Cheese melts, bubbles and turns golden. Pepperoni turns brown and curls up at the edges. And those lovely cooking aromas that herald the arrival of your pizza? They’re a result of the Maillard reaction too.
We associate those visual changes with the improved aroma and flavor of cooked food. So our mouths are watering even before we’ve taken that first bite.
Reason 4: It smells delicious!
As well as getting us ready to eat that delicious pie, the smell of pizza also contributes to our sense of flavor. If you’ve ever had the disappointment of eating your favorite meal with a bad cold, you’ll know how this goes! When you can’t smell your food, you can’t taste it properly either.
That’s because chewing our food releases chemicals known as volatile compounds. These then make the journey from the back of our mouth to our nose. There, they stimulate our olfactory system, adding a whole extra dimension to the eating experience.
Reason 5: We love that crispy crust!
The science around the texture of food and how much we enjoy it isn’t clear. We do know that liquids are consumed more readily than solid food. But when it comes to pizza, the scientists don’t have much to say.
One thing we know for sure is that the contrast between that crispy crust and cheesy topping is a winner.
And there’s lots of choices when it comes to your crust too. Deep pan or thin crust. Sicilian or New Yorker. Stuffed, topped or plain. Whatever your preference, there’s a pizza to suit. You can even make your pizza into a romantic gesture by choosing a heart shaped crust on Valentine’s day!
Reason 6: Variety is the spice of life
The variety in the types of crust on offer is just the start of the different options offered by pizzas. Tomato sauce and mozzarella might be the standard option. But if you fancy something different, why not choose Alfredo sauce and cheddar? Or pesto and feta? The world is your pizza oyster!
And of course, you can change your toppings too. Whether you fancy lean or processed meat, seafood or vegetables, herbs or even fruit, you can put them on a pizza. So while most of us have our favorites, there’s no excuse to get into a pizza rut.
By mixing things up, pizza stays fresh and interesting.
Reason 7: You can enjoy it hot or cold
Pizza is one of those rare meals that tastes just as good cold as it does hot. So if you’ve got some leftover slices, put them in the fridge until the next day and avoid food waste.
Depending on your chosen topping, you may also be able to reheat your pizza too. A minute or so in the microwave and it will be piping hot once again.
Pizzas are also a great option to feed a crowd. A large pizza sliced into wedge shaped or rectangular slices is a tasty addition to any buffet. And your guests can continue to enjoy tucking into it when it’s cooled down.
Reason 8: You don’t have to cook it – but you can if you want to!
For many of us enjoying a takeout or restaurant pizza, half the fun is having someone else prepare our food! If you’re taking a night off cooking, a pizza is an inexpensive and filling meal. And it tastes twice as good when there’s no preparation or washing up to do!
But if you enjoy cooking, it’s also a great option to prepare at home.
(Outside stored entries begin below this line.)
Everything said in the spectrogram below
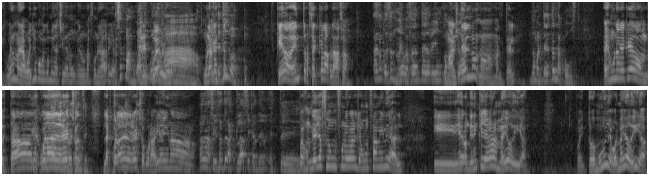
Y bueno, en Mayagüez yo comí comida china en, un- en una funeraria. Eso es vanguardia, En el pueblo. Wow. Una que ¿El de está- queda adentro, cerca de la plaza. Ah, esa, pero esa es nueva. Esa antes de que hay un. ¿Martel no? No, no es Martel. No, Martel está en la post. Es una que queda donde está Sí, la escuela de Derecho. La escuela de Derecho, por ahí hay una... Ah, sí, esa es de las clásicas. De, este... Pues un día yo fui a un funeral de un familiar y dijeron, tienen que llegar al mediodía. Pues todo el mundo llegó al mediodía.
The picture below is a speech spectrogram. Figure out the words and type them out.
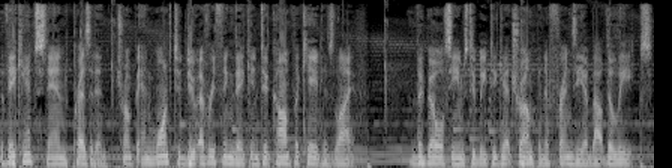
They can't stand President Trump and want to do everything they can to complicate his life. The goal seems to be to get Trump in a frenzy about the leaks,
You can opt for a traditional dough base, or mix things up with a French bread, tortilla or even a plant-based crust. And all the sauces and toppings will be under your control.
It needn’t take long to rustle up, especially if you’ve prepared your dough in advance. And keen cooks will enjoy the taste that much more because it’s all their own work.
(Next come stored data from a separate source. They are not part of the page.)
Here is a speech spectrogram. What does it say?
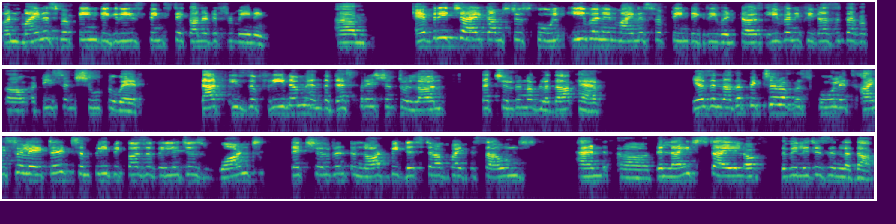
on minus 15 degrees, things take on a different meaning. Um, every child comes to school even in minus 15 degree winters, even if he doesn't have a, a decent shoe to wear. That is the freedom and the desperation to learn that children of Ladakh have. Here's another picture of a school. It's isolated simply because the villagers want their children to not be disturbed by the sounds and uh, the lifestyle of the villages in Ladakh.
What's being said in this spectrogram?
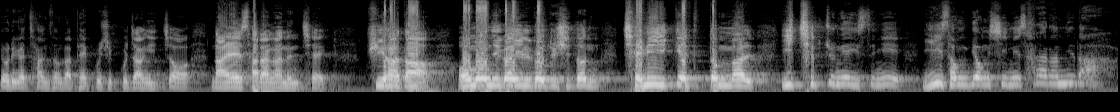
우리가 찬성가 199장 있죠. 나의 사랑하는 책. 귀하다. 어머니가 읽어주시던 재미있게 듣던 말 이 책 중에 있으니 이 성경 심히 사랑합니다.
So in summary – we love pizza!
There are a whole host of reasons why pizza tastes so good. A look at the science tells us the glutamate content makes it irresistible. Food pairing and the Maillard reaction may play a part too.
But there are a lot of simpler reasons we can all appreciate as well. That lovely crispy crust! The endless variation in style and toppings. And the sheer joy of being cooked for, or making something delicious ourselves.
Whatever the reasons, for most of us, pizza is a firm favorite. We hope you’re enjoying a slice very soon!